** Task description **
Repeat each entry below exactly, omitting any picture it holds.

Recorded data
────────────────
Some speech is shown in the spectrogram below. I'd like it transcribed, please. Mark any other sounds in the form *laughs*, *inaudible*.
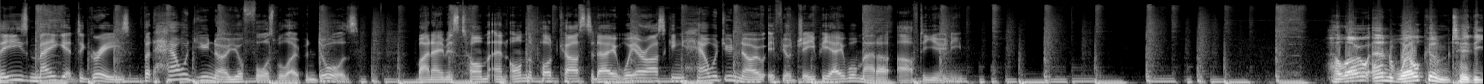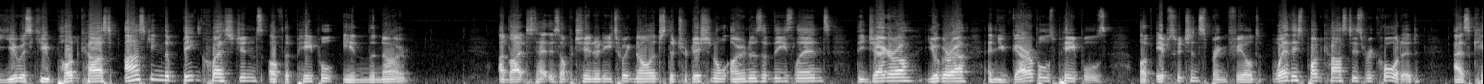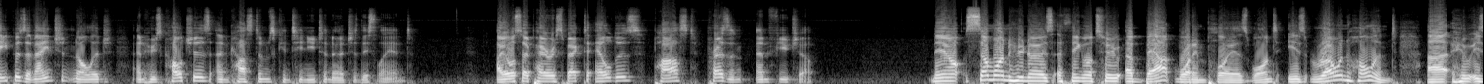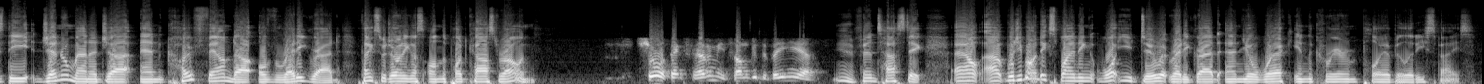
Cs may get degrees, but how would you know your fours will open doors? My name is Tom, and on the podcast today, we are asking how would you know if your GPA will matter after uni? Hello, and welcome to the USQ podcast asking the big questions of the people in the know. I'd like to take this opportunity to acknowledge the traditional owners of these lands, the Jagera, Yugara, and Yugarabals peoples of Ipswich and Springfield, where this podcast is recorded, as keepers of ancient knowledge and whose cultures and customs continue to nurture this land. I also pay respect to elders, past, present, and future. Now, someone who knows a thing or two about what employers want is Rowan Holland, uh, who is the general manager and co founder of ReadyGrad. Thanks for joining us on the podcast, Rowan. Sure, thanks for having me, Tom. Good to be here. Yeah, fantastic. Now, uh, would you mind explaining what you do at ReadyGrad and your work in the career employability space?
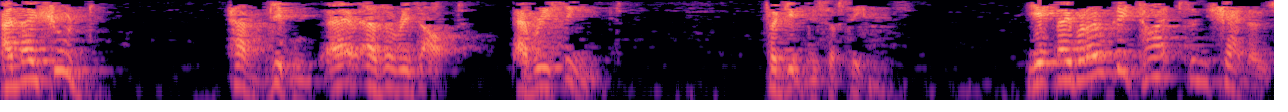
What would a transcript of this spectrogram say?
and they should have given, as a result, have received forgiveness of sins. Yet they were only types and shadows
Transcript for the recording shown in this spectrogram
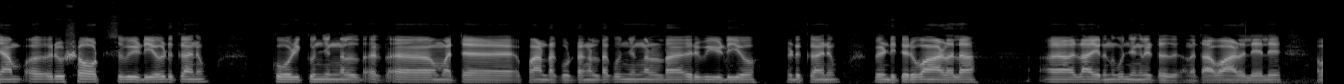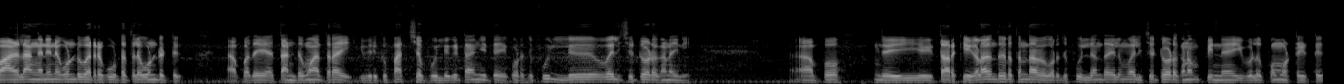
ഞാൻ ഒരു ഷോർട്സ് വീഡിയോ എടുക്കാനും കോഴിക്കുഞ്ഞുങ്ങളുടെ മറ്റേ പാണ്ടക്കൂട്ടങ്ങളുടെ കുഞ്ഞുങ്ങളുടെ ഒരു വീഡിയോ എടുക്കാനും വേണ്ടിയിട്ടൊരു വാഴല ായിരുന്നു കുഞ്ഞുങ്ങളിട്ടത്. എന്നിട്ട് ആ വാഴലയിൽ വാഴല അങ്ങനെ തന്നെ കൊണ്ട് വരുടെ കൂട്ടത്തിൽ കൊണ്ടിട്ട്. അപ്പോൾ അതേ തണ്ട് മാത്രമായി ഇവർക്ക് പച്ചപ്പുല്ല് കിട്ടാഞ്ഞിട്ടേ കുറച്ച് പുല്ല് വലിച്ചിട്ട് കൊടുക്കണം ഇനി. അപ്പോൾ ഈ ടർക്കികളും തീർത്തുണ്ടാവുക. കുറച്ച് പുല്ല് എന്തായാലും വലിച്ചിട്ട് കൊടുക്കണം. പിന്നെ ഇവളിപ്പോൾ മുട്ടയിട്ട്.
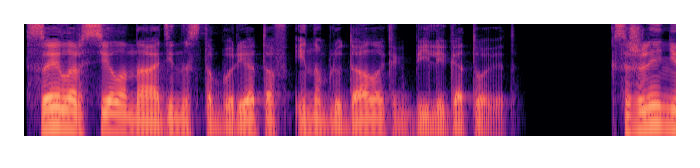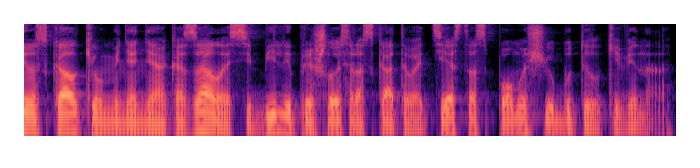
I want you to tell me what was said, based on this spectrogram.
Сейлор села на один из табуретов и наблюдала, как Билли готовит. К сожалению, скалки у меня не оказалось, и Билли пришлось раскатывать тесто с помощью бутылки вина.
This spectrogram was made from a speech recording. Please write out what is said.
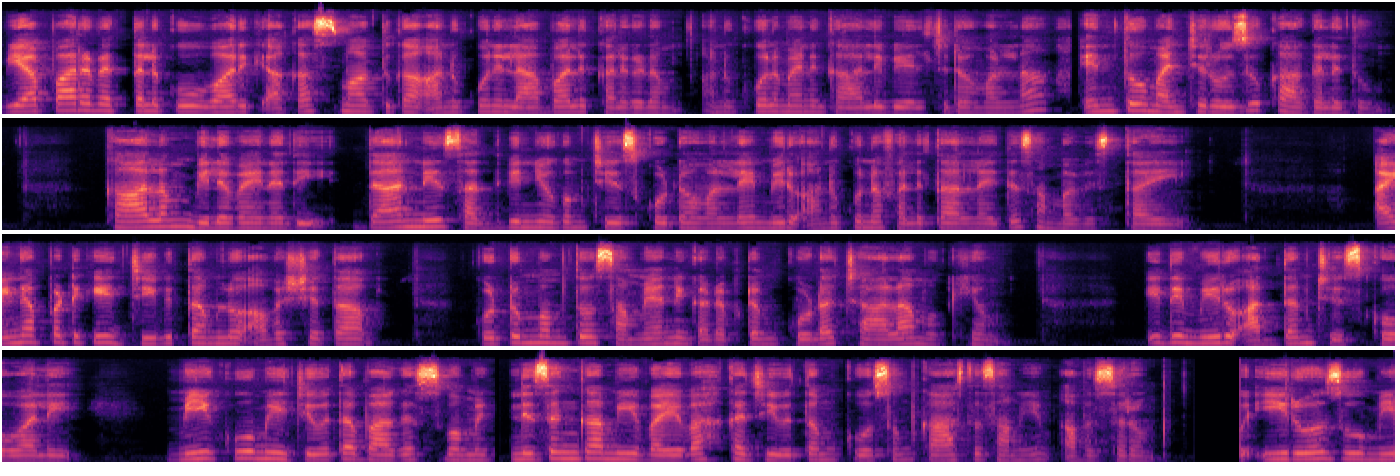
వ్యాపారవేత్తలకు వారికి అకస్మాత్తుగా అనుకోని లాభాలు కలగడం అనుకూలమైన గాలి వేల్చడం వలన ఎంతో మంచి రోజు కాగలదు. కాలం విలువైనది. దాన్ని సద్వినియోగం చేసుకోవటం వల్లే మీరు అనుకున్న ఫలితాలనైతే సంభవిస్తాయి. అయినప్పటికీ జీవితంలో అవశ్యత కుటుంబంతో సమయాన్ని గడపడం కూడా చాలా ముఖ్యం. ఇది మీరు అర్థం చేసుకోవాలి. మీకు మీ జీవిత భాగస్వామి నిజంగా మీ వైవాహిక జీవితం కోసం కాస్త సమయం అవసరం. ఈరోజు మీ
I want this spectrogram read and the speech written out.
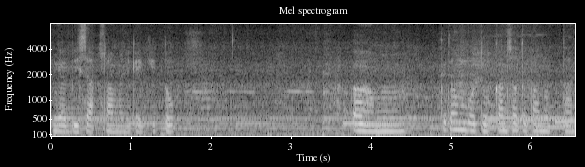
Nggak bisa selamanya kayak gitu. Um, kita membutuhkan suatu panutan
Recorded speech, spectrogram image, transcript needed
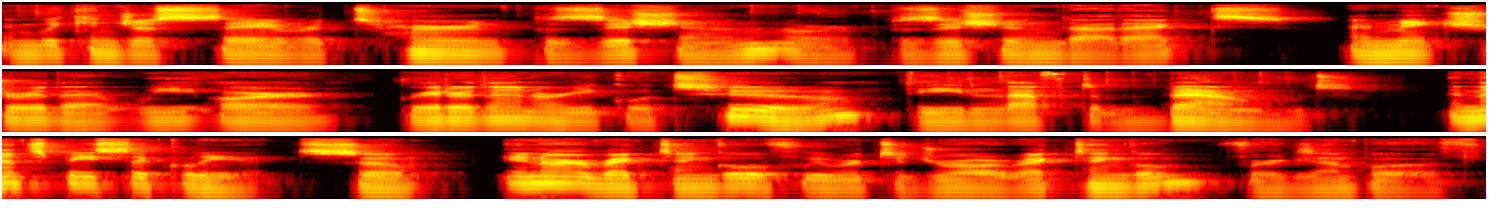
and we can just say return position or position.x and make sure that we are greater than or equal to the left bound. And that's basically it. So in our rectangle, if we were to draw a rectangle, for example, if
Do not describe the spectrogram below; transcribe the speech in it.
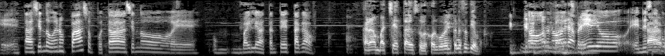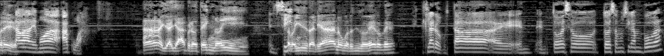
eh, estaba haciendo buenos pasos, pues estaba haciendo eh, un, un baile bastante destacado. Caramba, Che estaba en su mejor momento en ese tiempo. No, no, no, era previo, en esa Ah, época previo. estaba de moda Aqua. Ah, ya, ya, pero Tecno ahí, Sí, caballito italiano, corotito verde. claro, estaba eh, en, en todo eso, toda esa música en boga,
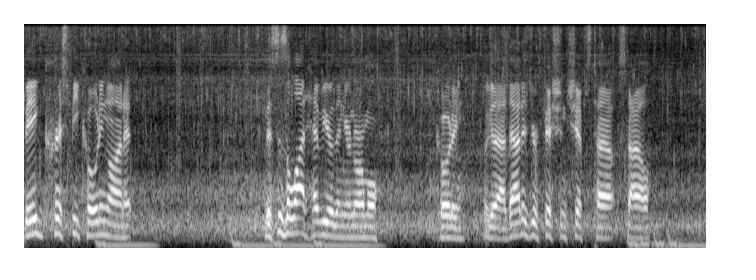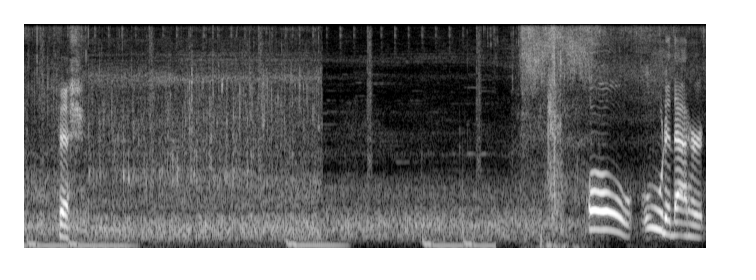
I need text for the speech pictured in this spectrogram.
Big crispy coating on it. This is a lot heavier than your normal coating. Look at that. That is your fish and chips style fish. Oh, ooh, did that hurt?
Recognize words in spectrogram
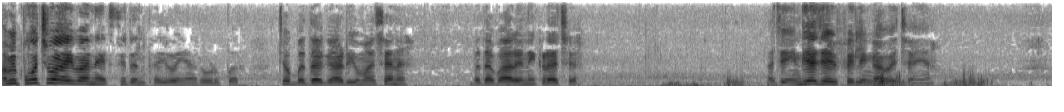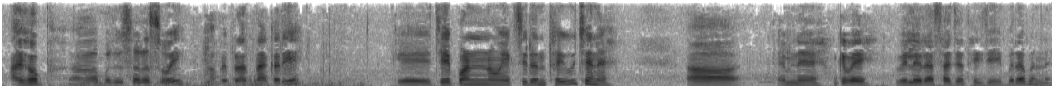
અમે પહોંચવા આવ્યા ને એક્સિડન્ટ થયો અહીંયા રોડ ઉપર. જો બધા ગાડીઓમાં છે ને, બધા બહાર નીકળ્યા છે. આજે ઇન્ડિયા જેવી ફિલિંગ આવે છે અહીંયા. આઈ હોપ બધું સરસ હોય. આપણે પ્રાર્થના કરીએ કે જે પણ એક્સિડન્ટ થયું છે ને એમને કહેવાય, વેલેરા સાજા થઈ જાય, બરાબર ને?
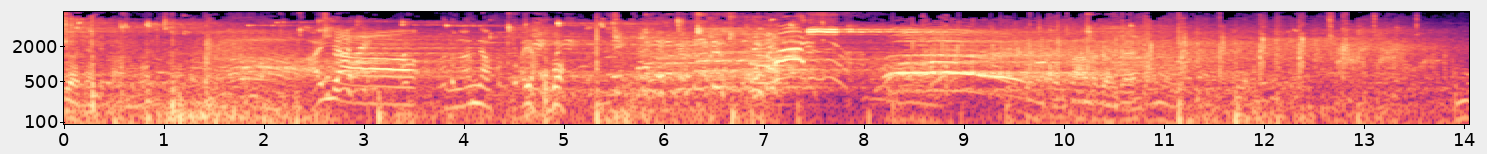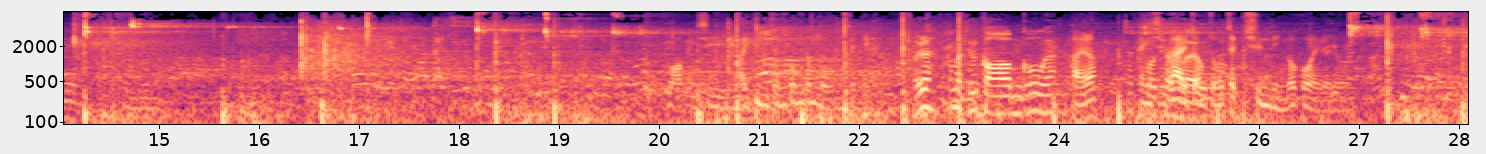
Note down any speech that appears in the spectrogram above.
呢個就係飯喎。哎呀，撚入，哎呀，好波！剩翻嗰樣啫。咁喎。話平時米健進攻都冇咁積極，係咯，今日跳咁高嘅。係咯，平時都係做組織串練嗰個嚟嘅啫喎。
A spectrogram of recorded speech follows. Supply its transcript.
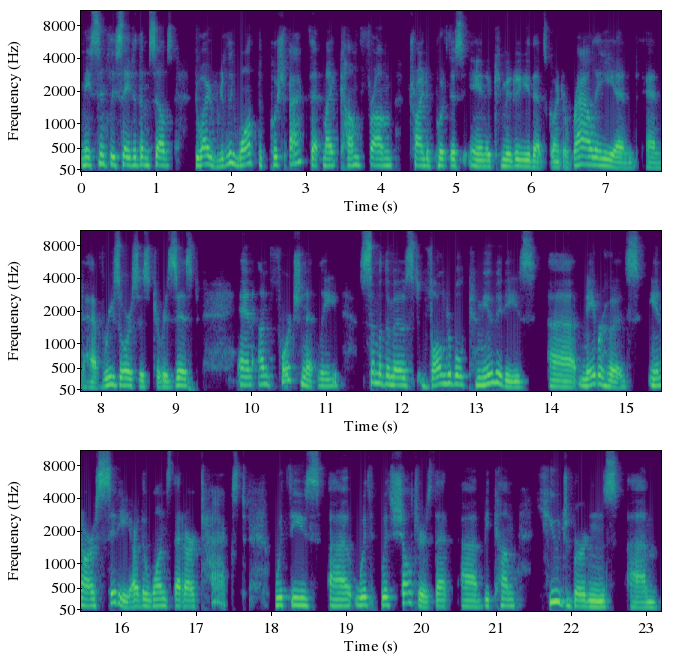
may simply say to themselves, do I really want the pushback that might come from trying to put this in a community that's going to rally and, and have resources to resist? And unfortunately, some of the most vulnerable communities, uh, neighborhoods in our city are the ones that are taxed with these uh, with with shelters that uh, become huge burdens um,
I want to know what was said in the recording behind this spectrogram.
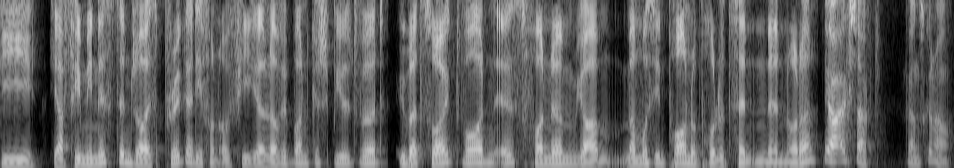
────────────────
** Exercise output **
Some speech is shown in the spectrogram below. I'd like it transcribed, please. Mark any other sounds in the form *laughs*, *inaudible*.
Cs may get degrees, but how would you know your fours will open doors? My name is Tom, and on the podcast today, we are asking how would you know if your GPA will matter after uni? Hello, and welcome to the USQ podcast asking the big questions of the people in the know. I'd like to take this opportunity to acknowledge the traditional owners of these lands, the Jagera, Yugara, and Yugarabals peoples of Ipswich and Springfield, where this podcast is recorded, as keepers of ancient knowledge and whose cultures and customs continue to nurture this land. I also pay respect to elders, past, present, and future. Now, someone who knows a thing or two about what employers want is Rowan Holland, uh, who is the general manager and co founder of ReadyGrad. Thanks for joining us on the podcast, Rowan. Sure, thanks for having me, Tom. Good to be here. Yeah, fantastic. Now, uh, would you mind explaining what you do at ReadyGrad and your work in the career employability space?
What would a transcript of this spectrogram say?
and they should have given, as a result, have received forgiveness of sins. Yet they were only types and shadows
Transcript for the recording shown in this spectrogram
ഞാൻ ഒരു ഷോർട്സ് വീഡിയോ എടുക്കാനും കോഴിക്കുഞ്ഞുങ്ങളുടെ മറ്റേ പാണ്ടക്കൂട്ടങ്ങളുടെ കുഞ്ഞുങ്ങളുടെ ഒരു വീഡിയോ എടുക്കാനും വേണ്ടിയിട്ടൊരു വാഴല ായിരുന്നു കുഞ്ഞുങ്ങളിട്ടത്. എന്നിട്ട് ആ വാഴലയിൽ വാഴല അങ്ങനെ തന്നെ കൊണ്ട് വരുടെ കൂട്ടത്തിൽ കൊണ്ടിട്ട്. അപ്പോൾ അതേ തണ്ട് മാത്രമായി ഇവർക്ക് പച്ചപ്പുല്ല് കിട്ടാഞ്ഞിട്ടേ കുറച്ച് പുല്ല് വലിച്ചിട്ട് കൊടുക്കണം ഇനി. അപ്പോൾ ഈ ടർക്കികളും തീർത്തുണ്ടാവുക. കുറച്ച് പുല്ല് എന്തായാലും വലിച്ചിട്ട് കൊടുക്കണം. പിന്നെ ഇവളിപ്പോൾ മുട്ടയിട്ട്.
I want you to tell me what was said, based on this spectrogram.
Сейлор села на один из табуретов и наблюдала, как Билли готовит. К сожалению, скалки у меня не оказалось, и Билли пришлось раскатывать тесто с помощью бутылки вина.
This spectrogram was made from a speech recording. Please write out what is said.
వ్యాపారవేత్తలకు వారికి అకస్మాత్తుగా అనుకోని లాభాలు కలగడం అనుకూలమైన గాలి వేల్చడం వలన ఎంతో మంచి రోజు కాగలదు. కాలం విలువైనది. దాన్ని సద్వినియోగం చేసుకోవటం వల్లే మీరు అనుకున్న ఫలితాలనైతే సంభవిస్తాయి. అయినప్పటికీ జీవితంలో అవశ్యత కుటుంబంతో సమయాన్ని గడపడం కూడా చాలా ముఖ్యం. ఇది మీరు అర్థం చేసుకోవాలి. మీకు మీ జీవిత భాగస్వామి నిజంగా మీ వైవాహిక జీవితం కోసం కాస్త సమయం అవసరం. ఈరోజు మీ
I want this spectrogram read and the speech written out.
Nggak bisa selamanya kayak gitu. Um, kita membutuhkan suatu panutan
Recorded speech, spectrogram image, transcript needed
and we can just say return position or position.x and make sure that we are greater than or equal to the left bound. And that's basically it. So in our rectangle, if we were to draw a rectangle, for example, if
Do not describe the spectrogram below; transcribe the speech in it.
eh, estaba haciendo buenos pasos, pues estaba haciendo eh, un, un baile bastante destacado. Caramba, Che estaba en su mejor momento en ese tiempo. No, no, no, era previo, en esa Ah, época previo. estaba de moda Aqua. Ah, ya, ya, pero Tecno ahí, Sí, caballito italiano, corotito verde. claro, estaba eh, en, en todo eso, toda esa música en boga,
I need text for the speech pictured in this spectrogram.
Big crispy coating on it. This is a lot heavier than your normal coating. Look at that. That is your fish and chips style fish. Oh, ooh, did that hurt?
Recognize words in spectrogram
અમે પહોંચવા આવ્યા ને એક્સિડન્ટ થયો અહીંયા રોડ ઉપર. જો બધા ગાડીઓમાં છે ને, બધા બહાર નીકળ્યા છે. આજે ઇન્ડિયા જેવી ફિલિંગ આવે છે અહીંયા. આઈ હોપ બધું સરસ હોય. આપણે પ્રાર્થના કરીએ કે જે પણ એક્સિડન્ટ થયું છે ને એમને કહેવાય, વેલેરા સાજા થઈ જાય, બરાબર ને?
Note down any speech that appears in the spectrogram above.
呢個就係飯喎。哎呀，撚入，哎呀，好波！剩翻嗰樣啫。咁喎。話平時米健進攻都冇咁積極，係咯，今日跳咁高嘅。係咯，平時都係做組織串練嗰個嚟嘅啫喎。
A spectrogram of recorded speech follows. Supply its transcript.
may simply say to themselves, do I really want the pushback that might come from trying to put this in a community that's going to rally and, and have resources to resist? And unfortunately, some of the most vulnerable communities, uh, neighborhoods in our city are the ones that are taxed with these uh, with with shelters that uh, become huge burdens um,
I want to know what was said in the recording behind this spectrogram.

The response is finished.